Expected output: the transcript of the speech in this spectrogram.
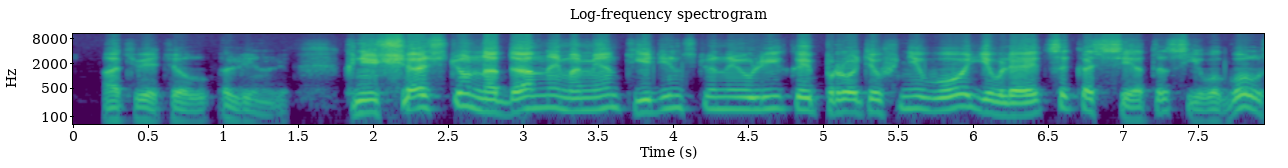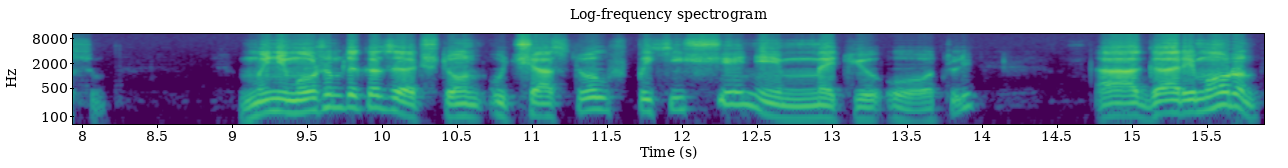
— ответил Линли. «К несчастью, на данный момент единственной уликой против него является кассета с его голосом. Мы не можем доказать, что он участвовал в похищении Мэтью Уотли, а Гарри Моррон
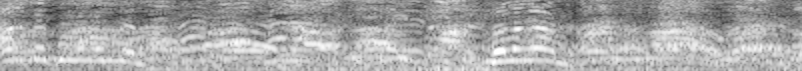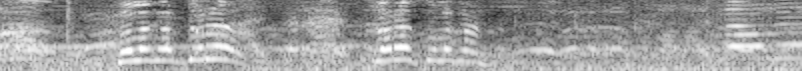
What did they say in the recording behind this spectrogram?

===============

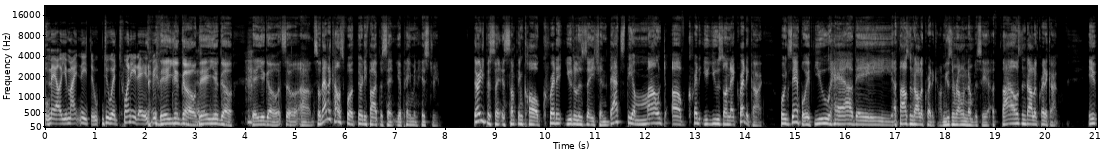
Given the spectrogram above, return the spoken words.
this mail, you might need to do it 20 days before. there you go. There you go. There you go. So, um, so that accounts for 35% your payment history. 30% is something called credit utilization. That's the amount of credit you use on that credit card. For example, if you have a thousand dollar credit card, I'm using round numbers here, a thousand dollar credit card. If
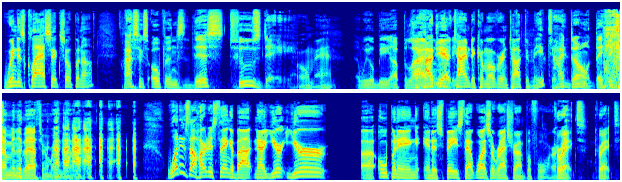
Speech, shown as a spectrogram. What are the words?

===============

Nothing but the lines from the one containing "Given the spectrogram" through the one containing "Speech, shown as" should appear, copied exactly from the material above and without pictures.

§ **TASK SOLUTION**
Given the spectrogram above, return the spoken words.
this mail, you might need to do it 20 days before. there you go. There you go. There you go. So, um, so that accounts for 35% your payment history. 30% is something called credit utilization. That's the amount of credit you use on that credit card. For example, if you have a thousand dollar credit card, I'm using round numbers here, a thousand dollar credit card. If
Speech, shown as a spectrogram. What are the words?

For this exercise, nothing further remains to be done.